Any national examples?
GrahamH
Old Master
 
Posts: 4592
Joined: Tue Oct 15, 2002 11:24 am
Location: Ireland

Re: Buildings we used to hate

Postby GT » Tue Sep 15, 2009 10:18 am

Thank you all - this is really helpful...
GT
Member
 
Posts: 2
Joined: Thu Sep 10, 2009 11:20 am

Re: Buildings we used to hate

Postby nono » Tue Sep 15, 2009 3:37 pm

Heineken (?) building on D'Olier st.
Eircom Building on Marlborough St.
A-wear + bt2 on grafton st.
Building with teracotta cladding by Arups (?) on the corner of Nassau + Dawson st...
Ulsterbank building on College Green.
UCD campus (Wejcherts original scheme)
nono
Member
 
Posts: 42
Joined: Mon Aug 13, 2001 12:00 am
Location: dublin ,ireland

Re: Buildings we used to hate

Postby Paul Clerkin » Tue Sep 15, 2009 3:41 pm

The furore over the Sunlight Chambers was not of course led by the public but by architects through the Irish Builder - just plain old professional jealousy as the architect was English
User avatar
Paul Clerkin
Old Master
 
Posts: 5431
Joined: Wed Mar 03, 1999 1:00 am
Location: Monaghan

Re: Buildings we used to hate

Postby gunter » Tue Sep 15, 2009 4:29 pm

nono wrote:Heineken (?) building on D'Olier st.
Eircom Building on Marlborough St.
A-wear + bt2 on grafton st.
Building with teracotta cladding by Arups (?) on the corner of Nassau + Dawson st...
Ulsterbank building on College Green.
UCD campus (Wejcherts original scheme)


gunter says . No . to the eircom building on Marlborough St.
gunter
Old Master
 
Posts: 1925
Joined: Wed Jan 16, 2008 10:33 pm
Location: Dublin

Re: Buildings we used to hate

Postby tommyt » Tue Sep 15, 2009 4:40 pm

I'd go for the big R&H Hall mill building on the Waterford North Quays, oozes trendy regeneration potential imo, but seems to be hated by all and sundry Deise folk.

http://www.prettyvacant.fotopic.net/c1720591.html

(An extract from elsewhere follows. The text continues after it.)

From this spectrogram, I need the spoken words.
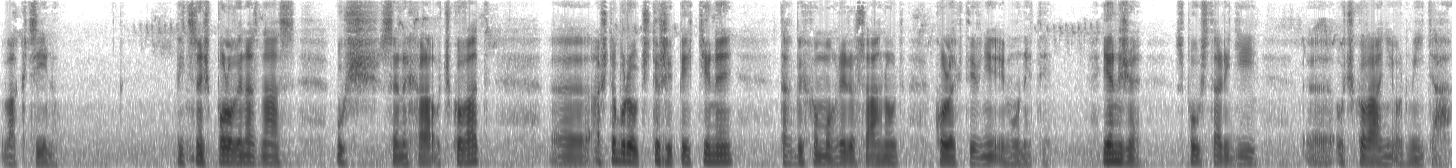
vakcínu. Víc než polovina z nás už se nechala očkovat. Eh, až to budou čtyři pětiny, tak bychom mohli dosáhnout kolektivní imunity. Jenže spousta lidí eh, očkování odmítá.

from the 60s/70s specifically the bruiser that I would nominate is the Civil Service Commission building on Grand Canal St. Lower as a dark horse for appreciation in the near future, dunno if it is worth keeping but its kind will most likely disappear over the coming decades
tommyt
Member
 
Posts: 455
Joined: Mon Oct 18, 2004 7:39 pm
Location: D5

Re: Buildings we used to hate

Postby johnglas » Wed Sep 16, 2009 10:12 am

God, that Waterford building is a beast, but with its (I presume) waterside setting... More than a hint of 'ein' feste Burg' about it; 20thC castle architecture.
johnglas
Senior Member
 
Posts: 864
Joined: Fri Dec 14, 2007 12:43 am
Location: Glasgow, Scotland

Re: Buildings we used to hate

Postby Bren88 » Thu Sep 17, 2009 8:16 am

I know its not a building (but neither is the Eiffel tower example you listed), but The Spire defo fits.

It will take years, but people will grow to love it as a symbol of Dublin. It is was ever, badly damaged by an attack or a cock up with buses, construction etc there would be outrage
Bren88
Member
 
Posts: 389
Joined: Thu Nov 17, 2005 1:47 am


Return to Ireland



cron